Saturday, November 17, 2007
What is the difference between a café and other food establishments? When does a café stop being a café and start becoming a restaurant, bistro, bar, club or a roadside food stall?
Cafes from all over the world now sell a variety of things from coffee and light snacks to alcohol and marijuana sticks. Strictly speaking though, the word itself is French in origin and means coffee. A traditional café would therefore serve different coffee variations and food that go along with it.
I think the Philippines is yet again about to redefine this foreign term. I did mention that our city has this weekend-only event called the Night Café. By all appearances, it defies past and present concepts of cafes.
The Night Café is made up of a long stretch of stalls and mono block furniture set right on the city’s central rode. Most stalls basically sell a repeat of what all the other stalls sell-- grilled pork, refreshments and alcohol. This is one of the only few places I have ever been to where the scent of marinated grilled pork is so strong that you can almost smell cancer in the air. Customers eat ON the road while singers on a makeshift stage try desperately to call the attention of people away from binging to their atrocious diction and equally frightful costumes and dance steps.

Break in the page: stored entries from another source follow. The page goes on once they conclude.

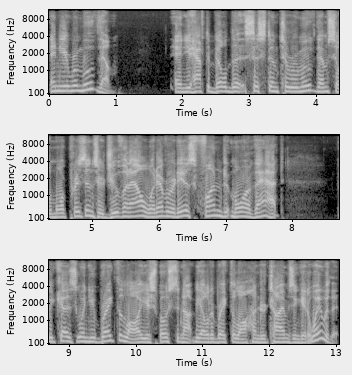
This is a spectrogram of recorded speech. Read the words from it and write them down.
and you remove them, and you have to build the system to remove them. So more prisons or juvenile, whatever it is, fund more of that, because when you break the law, you're supposed to not be able to break the law hundred times and get away with it.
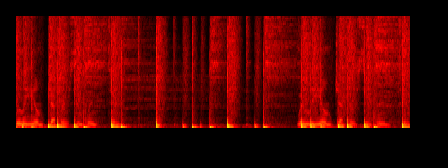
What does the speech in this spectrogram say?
William Jefferson Clinton. William Jefferson Clinton.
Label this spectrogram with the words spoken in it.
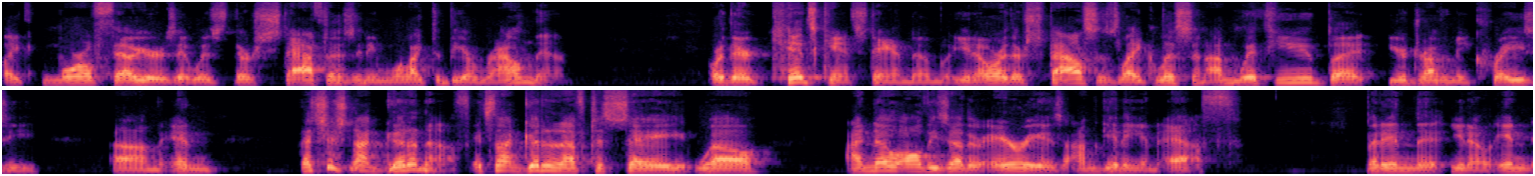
like moral failures it was their staff doesn't even like to be around them. Or their kids can't stand them you know or their spouse is like listen i'm with you but you're driving me crazy. Um, and that's just not good enough. It's not good enough to say well i know all these other areas i'm getting an f. But in the you know in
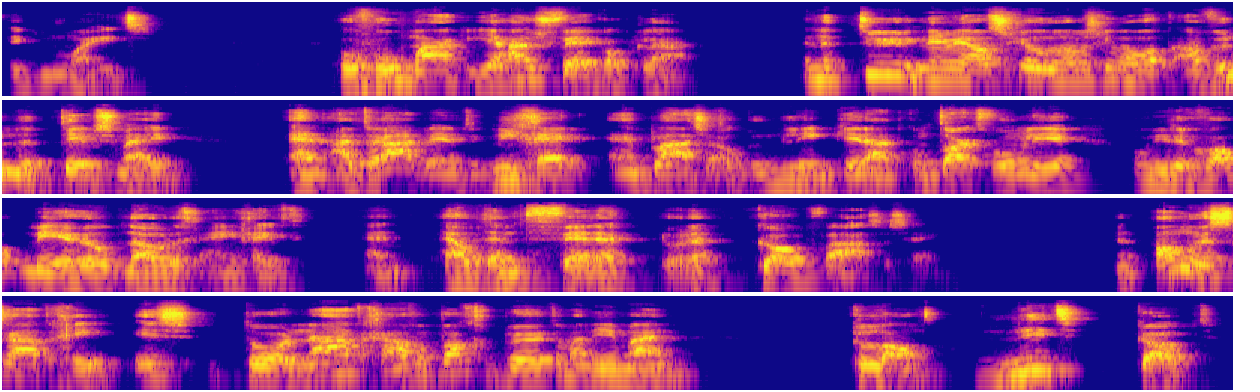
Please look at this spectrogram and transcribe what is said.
Ik noem maar iets. Of hoe maak je je huisverkoop klaar. En natuurlijk neem je als schilder dan misschien wel wat aanvullende tips mee. En uiteraard ben je natuurlijk niet gek en plaats je ook een linkje naar het contactformulier. Of in ieder geval meer hulp nodig en je geeft en helpt hem verder door de koopfases heen. Een andere strategie is door na te gaan van wat gebeurt er wanneer mijn klant niet koopt.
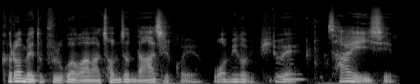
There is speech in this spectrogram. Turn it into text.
그럼에도 불구하고 아마 점점 나아질 거예요. 워밍업이 필요해. 음. 4에 20.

I wonder why stall owners never go bankrupt when neighboring merchants sell the exact same edible options. I suppose the continued presence of stall owners are a testament to the success of the Night Café.
I used to ask why they called it Nigh Café when most stalls don’t serve coffee and the food is never light. Interestingly, I came across a former councilor who served the city a decade or two ago. He said the Night Café concept was born during his time.
The old city council originally imagined the Night Café as a stretch of European style cafes. I imagined they were thinking of having menus that have coffee names you can’t read and that seem to seep out of your nose when you attempt to pronounce them, pastries you can gobble up in one unsatisfying bite and waiters that ask you if you would like a spot of milk with your coffee or tea.
Okay so maybe I’m not entirely sure if they really had that in mind. Maybe they were just planning to serve instant coffee without pork and mono block chairs. In any case, my friend was surprised when he learned that their concept mutated into something wholly unfathomable and unclassifiable.
Well, I must honestly say that I loved the European concept better. Then again, I don’t think it would ever have made a decent buck. Most Filipinos in this city will never thoroughly appreciate European pastries and the English penchant for tea with milk. Those who do, either have authentic international tastes or are trying hard to seem sophisticated.
Filipinos love overflowing, artery-clogging, diabetes-inducing food and drinks and the soul-stirring boisterous company that comes with them. The Night Cafe is the epitome of what Filipinos love the most.